Thursday, March 5, 2009

He Stopped And Smiled: The Passing of John Cephas

John Cephas 1930-2009

I am very saddened to report the passing of country blues guitarist, John Cephas. John died of natural causes yesterday, March 4th, at his home in Woodford, VA at the age of 78. Here is an excerpt from the website he shared with his partner, harmonica player, Phil Wiggins:

“Bowling Green” John Cephas was born in Washington, D.C. in 1930 into a deeply religious family. He takes his nickname from Bowling Green, Virginia, where he was raised. His first taste of music was gospel, but blues soon became his calling. His grandfather taught him the folklore of eastern Virginia, where his ancestors had toiled as slaves, and Cephas learned about blues from a guitar-playing aunt. But it was his cousin, David Taleofero, who taught him much of what he plays—the alternating thumb-and-finger picking style that characterizes Piedmont blues.

After learning to play the alternating thumb and fingerpicking style that defines Piedmont blues, John began emulating the records he heard. By the age of nine, John was playing for weekend gatherings with family and friends. Music from the ragtime era and early Piedmont artists such as Blind Boy Fuller, Blind Blake, Rev. Gary Davis, Blind Lemon Jefferson and Tampa Red were all influences on Cephas.

As a young man, John joined the Capitol Harmonizers and toured on the gospel circuit. After a stint in the Army during the Korean War, he returned to the United States and went through a variety of jobs that included professional gospel singer, carpenter and Atlantic fisherman. By the 1960s, Cephas was starting to make a living from his music and, since forming a duo with Wiggins in 1977, John has performed all over the world, serving as an ambassador of this singular American art form.
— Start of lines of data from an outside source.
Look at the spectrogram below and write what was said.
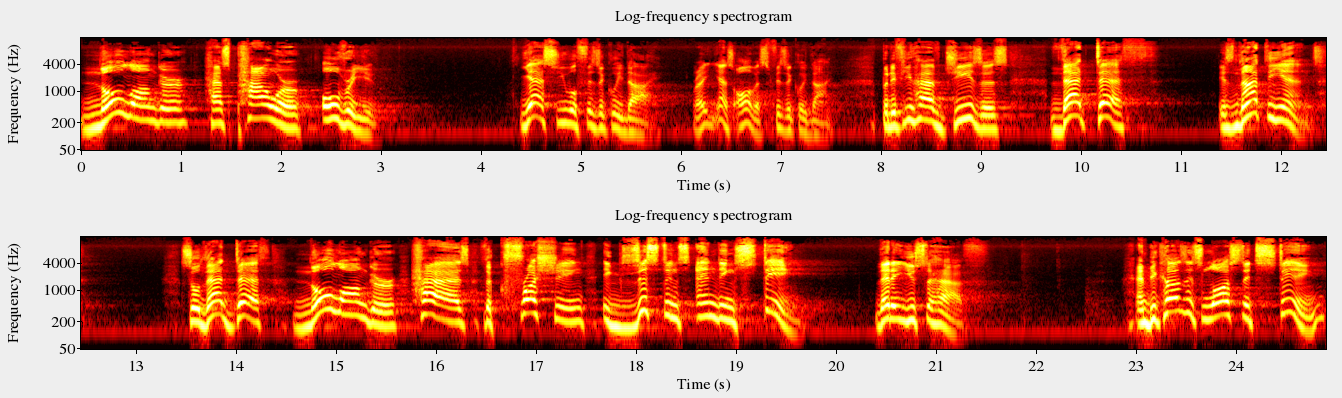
no longer has power over you. Yes, you will physically die, right? Yes, all of us physically die. But if you have Jesus, that death is not the end. So that death no longer has the crushing, existence ending sting that it used to have. And because it's lost its sting,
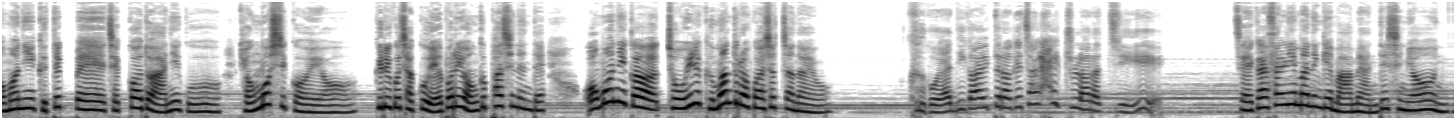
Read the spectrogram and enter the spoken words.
어머니 그 택배 제 거도 아니고 경모 씨 거예요. 그리고 자꾸 외벌이 언급하시는데 어머니가 저 일 그만두라고 하셨잖아요. 그거야 네가 알뜰하게 잘 할 줄 알았지. 제가 살림하는 게 마음에 안 드시면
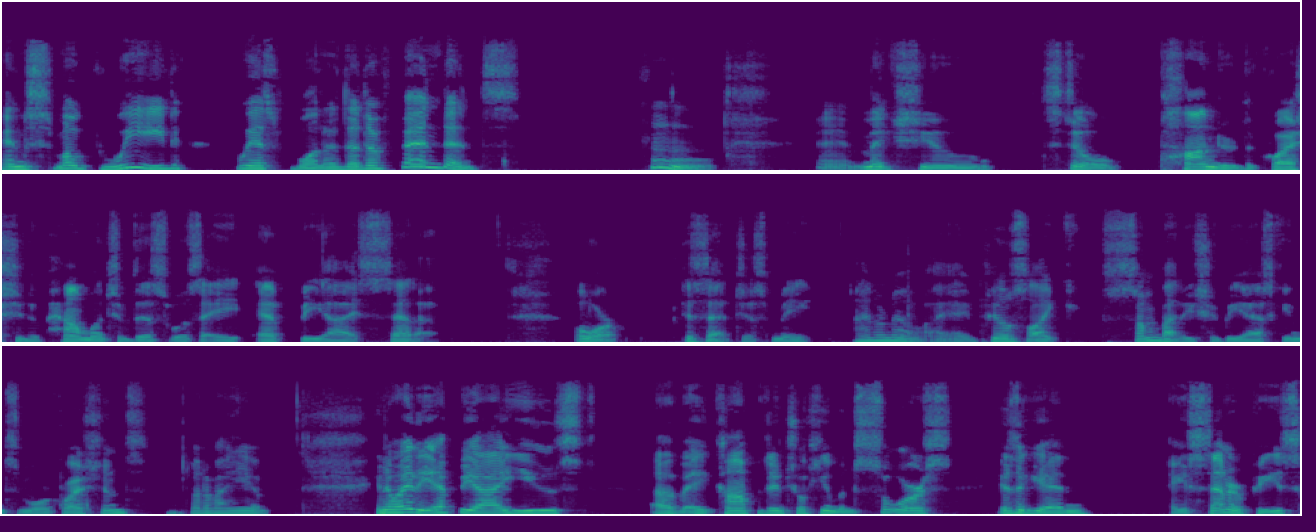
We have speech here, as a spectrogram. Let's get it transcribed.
and smoked weed with one of the defendants. Hmm. It makes you still ponder the question of how much of this was a FBI setup. Or is that just me? I don't know. It feels like somebody should be asking some more questions. What about you? Anyway, the FBI use of a confidential human source is again a centerpiece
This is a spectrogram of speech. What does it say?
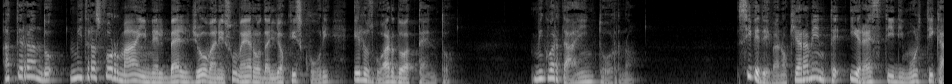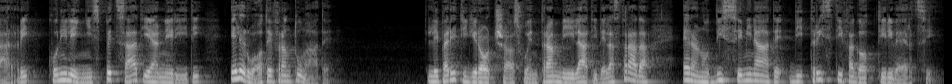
Atterrando mi trasformai nel bel giovane sumero dagli occhi scuri e lo sguardo attento. Mi guardai intorno. Si vedevano chiaramente i resti di molti carri con i legni spezzati e anneriti e le ruote frantumate. Le pareti di roccia su entrambi i lati della strada erano disseminate di tristi fagotti riversi.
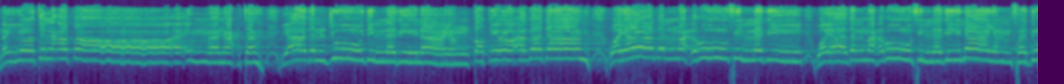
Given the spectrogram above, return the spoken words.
من يعطي العطاء منعته يا ذا الجود الذي لا ينقطع أبدا. ويا ذا المعروف الذي ويا ذا المعروف الذي لا ينفد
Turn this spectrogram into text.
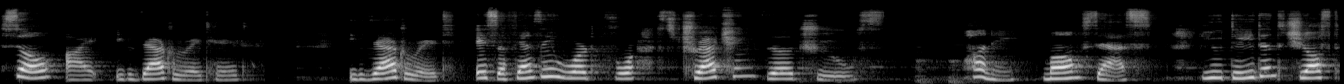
so I exaggerated. Exaggerate is a fancy word for stretching the truth. Honey, mom says, you didn't just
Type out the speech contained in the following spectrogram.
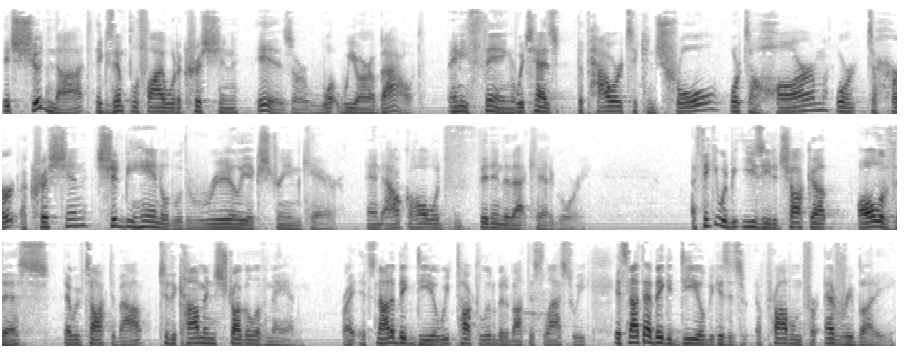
It should not exemplify what a Christian is or what we are about. Anything which has the power to control or to harm or to hurt a Christian should be handled with really extreme care. And alcohol would fit into that category. I think it would be easy to chalk up all of this that we've talked about to the common struggle of man right? It's not a big deal. We talked a little bit about this last week. It's not that big a deal because it's a problem for everybody.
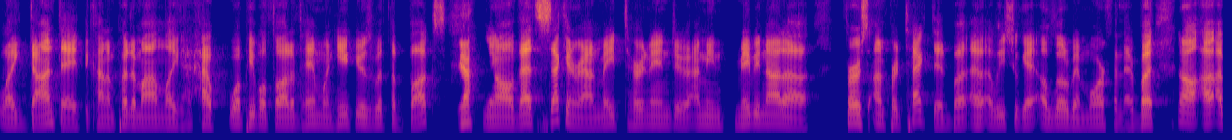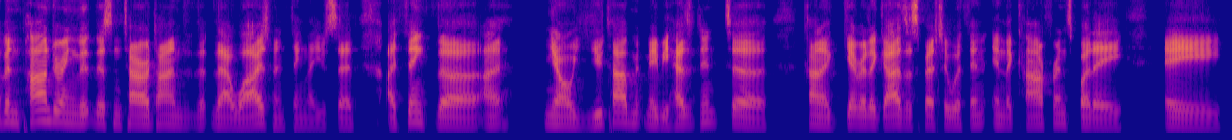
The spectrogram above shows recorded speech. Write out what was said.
like Donte to kind of put him on like how what people thought of him when he, he was with the Bucks, yeah, you know that second round may turn into I mean maybe not a first unprotected, but at, at least you'll get a little bit more from there. But no, I, have been pondering th- this entire time th- that Wiseman thing that you said. I think the I you know Utah may be hesitant to kind of get rid of guys, especially within in the conference. But a a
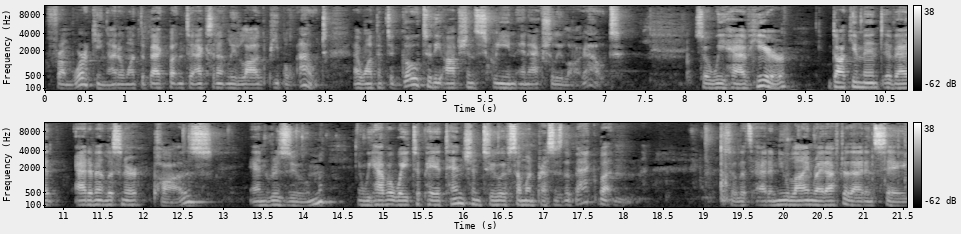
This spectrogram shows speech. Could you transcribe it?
from working. I don't want the back button to accidentally log people out. I want them to go to the options screen and actually log out. So we have here document add event listener pause and resume. And we have a way to pay attention to if someone presses the back button. So let's add a new line right after that and say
Among his many endeavors, John serves on the Executive Committe of the National Council for the Traditional Arts, and has testified before congressional committees. He is also a founder of the Washington, D.C. Blues Society. “More than anything else,” says John, “I would like to see a revival of country blues by more young people… more people going to concerts, learning to play the music. That’s why I stay in the field of traditional music. I don’t want it to die.”

Cephas received the coveted National Heritage Fellowship from the National Endowment for the Arts in 1989. These fellowships recognize those who preserve cultural legacies in music, dance and crafts.
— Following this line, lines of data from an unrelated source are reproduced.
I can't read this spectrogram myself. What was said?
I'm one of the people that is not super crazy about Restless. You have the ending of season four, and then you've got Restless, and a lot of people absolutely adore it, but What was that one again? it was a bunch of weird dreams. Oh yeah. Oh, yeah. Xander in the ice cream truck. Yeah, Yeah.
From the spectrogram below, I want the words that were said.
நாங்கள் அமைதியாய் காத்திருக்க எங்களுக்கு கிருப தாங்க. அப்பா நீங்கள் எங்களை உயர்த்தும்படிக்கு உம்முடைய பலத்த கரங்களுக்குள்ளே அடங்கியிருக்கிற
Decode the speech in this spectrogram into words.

I had the good fortune and pleasure to see and play with John Cephas on a few occasions. Last July Nathan James and I opened up for he and Phil Wiggins at a house concert in Gig Harbor, WA to support the Centrum Country Blues Workshop. One of the songs they played that afternoon (I can't remember it's name) is featured in the video below. It was both peaceful and melancholy, a beautiful tune that made the whole place silent and gave me chills.

Several years before, my partner and I were playing a corporate BBQ at the Taylor Guitar factory, at which John Cephas was an invited guest. He arrived as we were playing and started to walk right on by us to join the crowd and shake some hands. But just as he stepped a couple of feet past the bandstand he stopped, turned around and looked at as us both, a little surprised (I'd like to think) that two young guys here in San Diego county were playing piedmont-style country blues. Mr. Cephas nodded and smiled, pausing for a few seconds more to listen then continued on. That smile was one of the greatest compliments I could have ever received as a country-blues musician. The song we had been playing was by the great Blind Boy Fuller and later in the day John told us that it was one of his favorites.
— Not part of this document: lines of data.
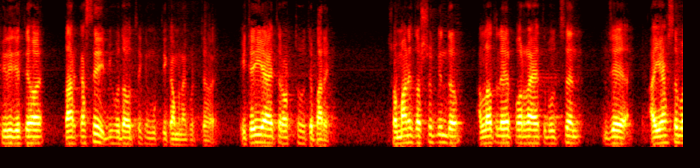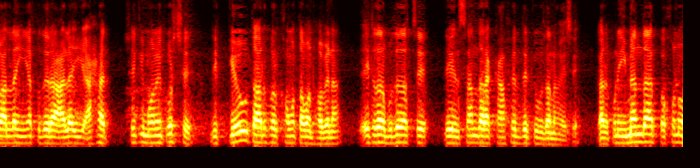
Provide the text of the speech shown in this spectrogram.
ফিরে যেতে হয়, তার কাছেই বিপদ আপদ থেকে মুক্তি কামনা করতে হয়। এটাই আয়তের অর্থ হতে পারে। সম্মানিত দর্শকবৃন্দ, আল্লাহ তালা এর পর আয়তে বলছেন যে আয়াসব আল্লাহ ইয়াকুদের আলাই আহাদ সে কি মনে করছে যে কেউ তার উপর ক্ষমতাবান হবে না। এটা দ্বারা বোঝা যাচ্ছে যে ইনসান দ্বারা কাফেরদেরকে বোঝানো হয়েছে। কারণ কোনো ইমানদার কখনো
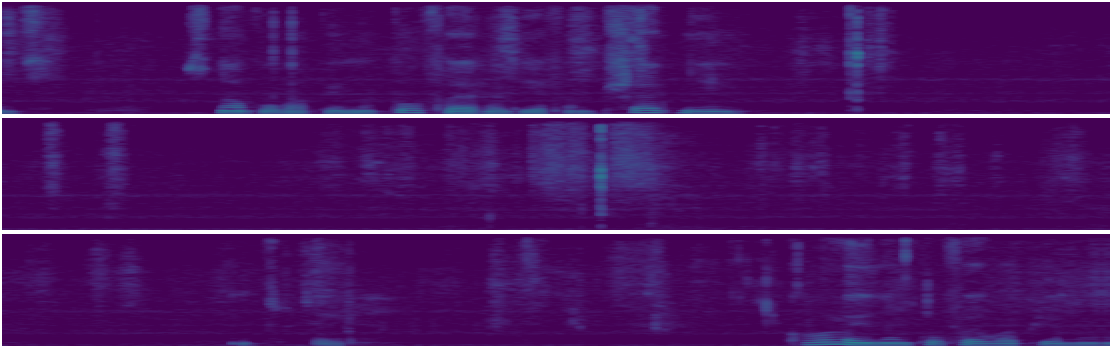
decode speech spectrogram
więc znowu łapiemy pufę reliefem przednim. I tutaj kolejną pufę łapiemy.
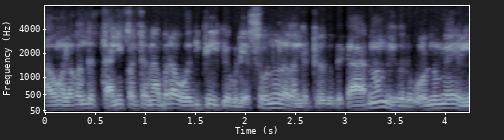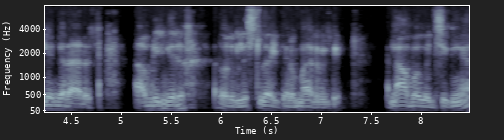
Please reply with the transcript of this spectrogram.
அவங்கள வந்து தனிப்பட்ட நபரா ஒதுக்கி வைக்கக்கூடிய சூழ்நிலை வந்துட்டு இருக்குது. காரணம் இவர் ஒண்ணுமே இல்லைங்கிறாரு அப்படிங்கிற ஒரு லிஸ்ட்ல வைக்கிற மாதிரி இருக்கு. ஞாபகம் வச்சுக்கோங்க.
At a time when our country is faced with economic and political uncertainty we need to remember what really makes us American--the history, passion, and SOUL of our traditional music. This is the thing that people turn to when they are confronted with adversity or heartbreak not governmental institutions. We overlook sometimes, the use of art and music as a tool to help keep us feeling human, flesh and bone, to help us avoid being made into hardened cogs to keep the "machine" running.

Country blues and gospel music are two of the major foundations of American music as we know it today and John Cephas had mastered both of those styles in his lifetime. He toured the world sharing our musical traditions and he worked tirelessly to make sure that our inheritance would be secure by passing those traditions on to countless others here at home.

John Cephas was a national treasure and he will be sorely missed, but I'm thankful his music will continue to live on.


Cephas and Wiggins:
Nathan James & Ben Hernandez:
Blues At Centrum:
Ben Hernandez:


  1. nicely stated...a wonderful eulogy for a fine musician, and to use your word, "treasured" man.

  2. Please accept my Condolences. But I didn't know you were a Blues man... You learn something new everyday.

  3. Ben, deepest sympathy for John's passing. Sounds like he leaves quite the legacy.

    I am very sorry for the circumstances, but it allowed me the opportunity to be exposed to your blog. I just read through the whole thing. I must be living here too long & have taken on an "improper sense of humor" as the line about NPR reporting on Obama's Gigantic Stimulus Package sent me into a giggling fit.

    I've had 5 bucks smoldering in my pocket for one good kazoo solo. You are missed.